He not only taught it, he lived it out, even as a famous world-traveling pope.
Pope St. John Paul II led an extraordinary life. From his time as a young priest in 1950s Poland surviving the brutalities of Communism to becoming a beloved pope who regularly drew crowds in the hundreds of thousands, he was one of most famous and influential people of his generation.
In the midst of it all, however, he never lost his personal touch. For instance, when he was shot by Mehmet Ali Agca in a 1981 assassination attempt, he later visited the prison to personally forgive the man. He was also well known in his younger days for heading out on retreats with small groups of friends or parishioners deep into the mountains where they had plenty of time for personal bonding.
It’s telling that he was devoted to maintaining individual relationships, even while burdened with the growing responsibilities of serving the Church. I’m just a parish priest with far fewer demands on my attention than he had, but there are nights I’m so tired that I go into my room, close the door, and binge on Netflix. It’s admirable that a man as great as John Paul II managed to make time for personal encounters when it would have been easy to get lost in the busyness and bustle of the Vatican.
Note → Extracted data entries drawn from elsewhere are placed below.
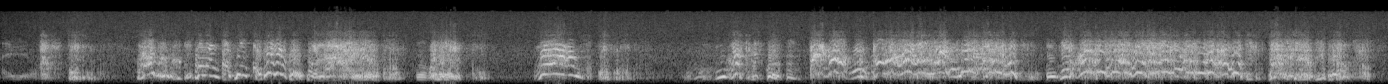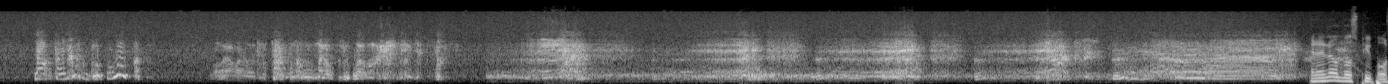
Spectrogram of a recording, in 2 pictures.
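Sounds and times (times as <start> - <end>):
fast chatter vocalizations: 0.0 - 15.4, 16.0 - 27.7
speech: 27.0 - 27.7.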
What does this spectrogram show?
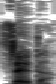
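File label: "z" Spanish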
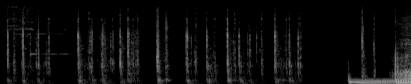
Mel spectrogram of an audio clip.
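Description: Computer keyboard typing: a quick, irregular run of key clicks, then a short pause and music starting near the end.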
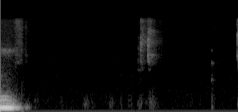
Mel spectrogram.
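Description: A man's drawn-out "um" trails off just after the start, followed by near silence with one faint, brief click about one and a half seconds in.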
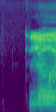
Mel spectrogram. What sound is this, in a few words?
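"keloi", Malay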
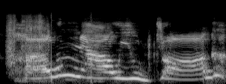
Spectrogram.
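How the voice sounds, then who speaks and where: Woman doing nasty bossy duke, shakespeare reading, really slow, bright hard voice, close and dry. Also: high voice, creaky, dry recording, exaggerated voice. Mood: menacing. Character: cruel, commanding nobleman Cornwall, sadistic interrogator. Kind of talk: Shakespearean readers' theatre.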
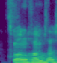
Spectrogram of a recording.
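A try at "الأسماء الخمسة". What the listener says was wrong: Al-Asma'ul Khamsah. Al-Asma'ul Khamsah. Nyebutnya juga kalau bisa yang betul ya. Bukan Asma'ul Khamsah, tapi Al-Asma'ul Khamsah.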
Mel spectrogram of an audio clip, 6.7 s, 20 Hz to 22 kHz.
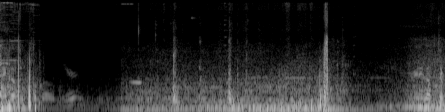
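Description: A 1970 VW Beetle engine runs at low rumbling revs in low gear while the car heads down a ramp, a steady near drone with some mechanical clicks and brief knocks, and a voice speaks over it.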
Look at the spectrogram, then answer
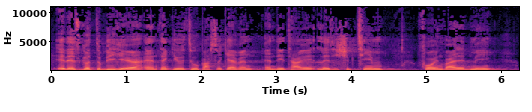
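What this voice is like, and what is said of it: Non-native English accent. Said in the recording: “as you can tell based on my accent, I'm not from here”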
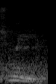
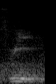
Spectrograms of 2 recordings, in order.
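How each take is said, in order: Both takes have the same delivery.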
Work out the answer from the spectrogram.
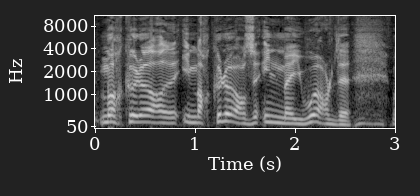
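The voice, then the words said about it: English with a Ch'ti French accent. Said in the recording (French): “mon super accent ch'tanglais. C'est entre le ch'ti et l'anglais ... le ch'ti franglais”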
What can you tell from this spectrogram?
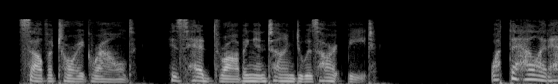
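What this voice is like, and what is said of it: Usual voice. Nothing is said of it.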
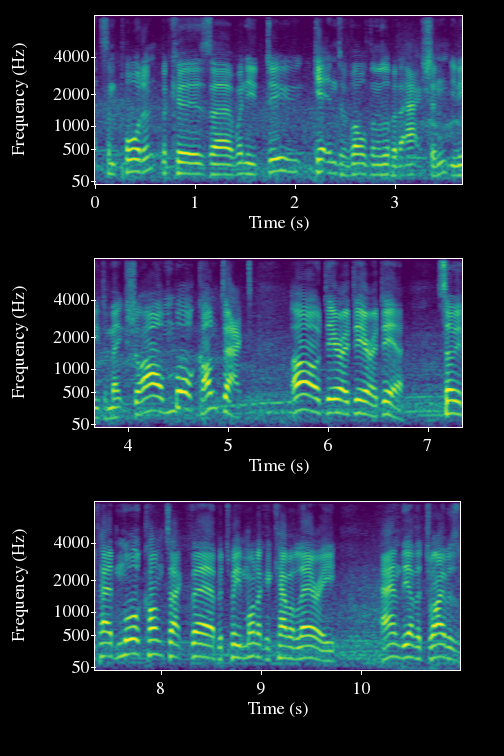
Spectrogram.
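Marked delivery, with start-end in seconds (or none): 4.2-6.8 surprised dismay. Real, not acted. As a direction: react to another crash. Second crash in the race.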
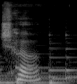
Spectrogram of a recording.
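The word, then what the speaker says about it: छ: in the word cheese the pronunciation of CHA is similar to that of chh in the word hitchhiker the pronunciation of Ja is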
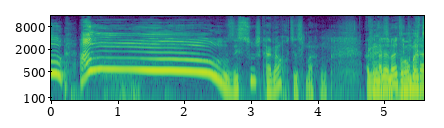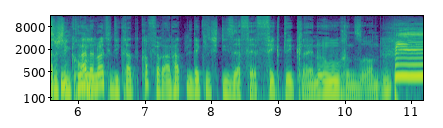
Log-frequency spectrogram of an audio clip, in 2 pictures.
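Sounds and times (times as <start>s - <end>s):
person imitating a wolf howl: 0.0s - 2.6s, 10.7s - 11.1s
speech: 2.8s - 11.1s.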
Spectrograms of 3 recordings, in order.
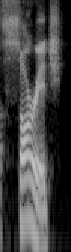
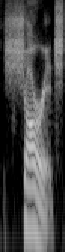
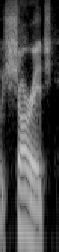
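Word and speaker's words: Šarić: last name is not sarich it's charich the S is actually pronounced like an sh so Dario sharich is your backup center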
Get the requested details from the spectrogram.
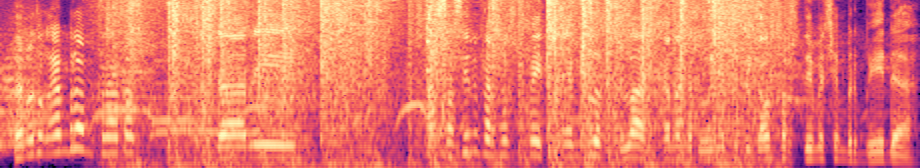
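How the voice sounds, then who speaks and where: A man's voice: sits high, a little fast, over a noisy crowd. A man with an Indonesian accent giving colloquial, exclamatory commentary on an esports match. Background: music.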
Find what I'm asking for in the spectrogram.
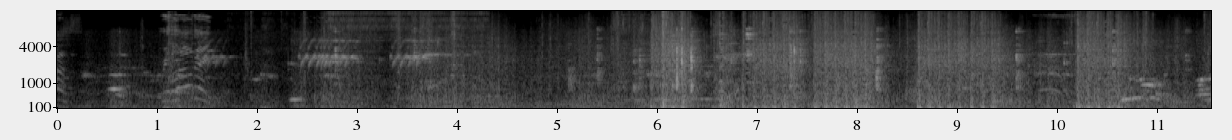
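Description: Automated gun turrets in World War Z: Aftermath firing rapid bursts in a hospital parking garage, a dense, steady rattle of shots from around six seconds onward with a voice talking over it.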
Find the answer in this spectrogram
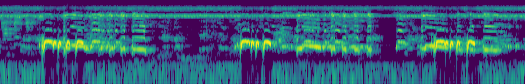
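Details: Zebra dove song meant to set other doves singing: three loud, bouncy coo phrases about two and a half seconds apart, each of rapid rolled notes. Fainter doves chatter between them over a steady high hum.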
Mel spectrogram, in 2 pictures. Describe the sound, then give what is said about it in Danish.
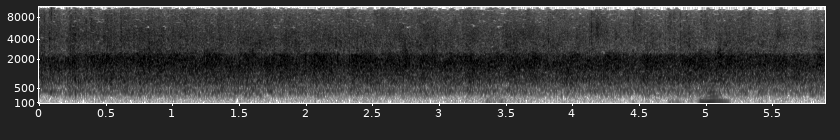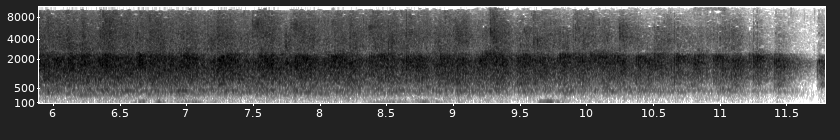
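Long, sustained applause from a crowd of over 200 men at a gathering, a thick, even roar of clapping that holds steady, eases slightly near the end, then cuts off abruptly. “Og kan vi ikke lige give ham en klap, en klapsalve nogle gange?”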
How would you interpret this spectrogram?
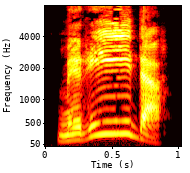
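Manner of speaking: Mérida with a long, high RI: me-REE-da; Mérida misstressed as me-RI-da, as if unaccented; wrong middle stress. Shown as a demonstration. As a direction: drag out and push the middle syllable of Mérida. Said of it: "Without the accent, it would be".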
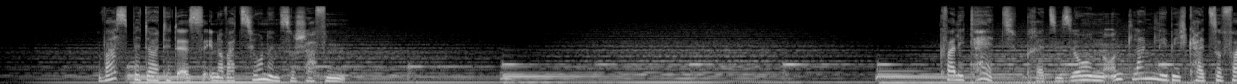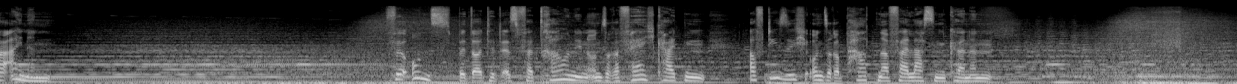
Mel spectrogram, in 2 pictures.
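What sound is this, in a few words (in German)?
Imagefilm Ausschnitt souverän emotional; deprag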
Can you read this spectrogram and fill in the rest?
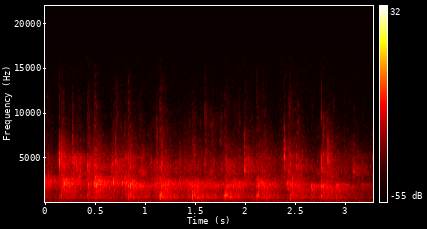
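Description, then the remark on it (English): A large church audience applauds steadily to cheer on fellow believers, many hands clapping in a dense, even roar with faint rhythmic pulses running through it, sustained at a fairly constant loudness with no talking. “How many of us could cheer them on and say, good job.”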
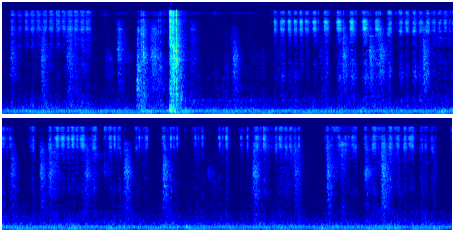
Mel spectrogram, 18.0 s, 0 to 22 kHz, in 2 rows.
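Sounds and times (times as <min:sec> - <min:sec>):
steady low hum: 0:00.0 - 0:18.0
blending tool rubbing on paper: 0:05.4 - 0:18.0.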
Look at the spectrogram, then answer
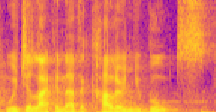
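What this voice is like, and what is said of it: Put-on Canadian accent. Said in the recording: “this customer had a very heavy Canadian accent ... like saying in a Canadian accent. I can't do it very well ... I just adopted his accent”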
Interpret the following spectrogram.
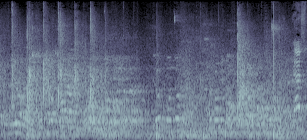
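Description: A basketball bouncing on a hardwood gym floor in irregular dribbles and bounces during play, with players' voices in the background.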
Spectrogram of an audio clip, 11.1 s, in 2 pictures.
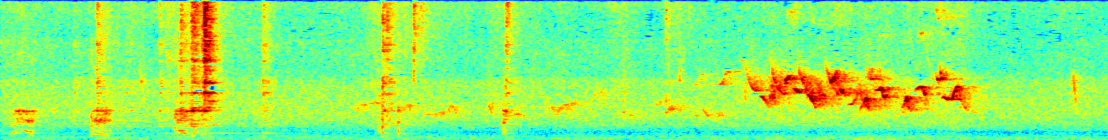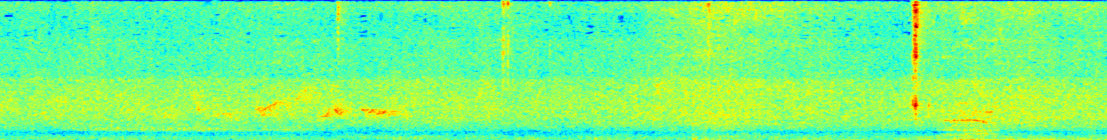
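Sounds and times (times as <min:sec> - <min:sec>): songbird chirping: 0:00.0 - 0:08.3
faint background noise: 0:00.0 - 0:11.0.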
The willingness to make time for friendship seems to be waning for many of us. Sure, social media is connective in its own way, but any honest person knows that scrolling through a social media feed isn’t quite the same thing as having face-to-face conversation. This is why many people, when asked, claim to find our technological age dehumanizing.
There are many other factors that pull us way from connecting with others. The way we divide ourselves into “us” and “them” camps so often, especially on social media. Or the way long work days with long commutes zap all of our energies. It’s so easy for many days to go by without any real, human connection.
This is why John Paul II is so fascinating. Because of how smart and busy he was, you would think he’d only have a few close friends or that he would struggle to remain connected to people. But that doesn’t seem to be the case, and people who met him always felt he had given them his full attention. He was clearly intentional in reaching out and made a point of getting to know people. Underneath the genius and in all his many books and teachings, this great man was making one, simple life-changing point: every person deserves to be loved.
In his book Love and Responsibility, he writes, “A person’s rightful due is to be treated as an object of love, not as an object for use.” This holds true for every encounter we have with another person, whether it’s a family member, a co-worker, a friend, a stranger, or an enemy.
The way John Paul II lived his own life is an example of this time and time again. For him, the problem with the rise of technology, politicizing everything, or investing too much time in work is not that they cross some philosophical boundary, but that they objectify people.
To really know a person, we need to pause and take the time to personally connect. The life of St John Paul II shows that a happy life is not about adhering to any ideology or proving ourselves to be right or successful – it’s about people. Every person matters. Every person is valuable. Connection and friendship are the ways we honor that.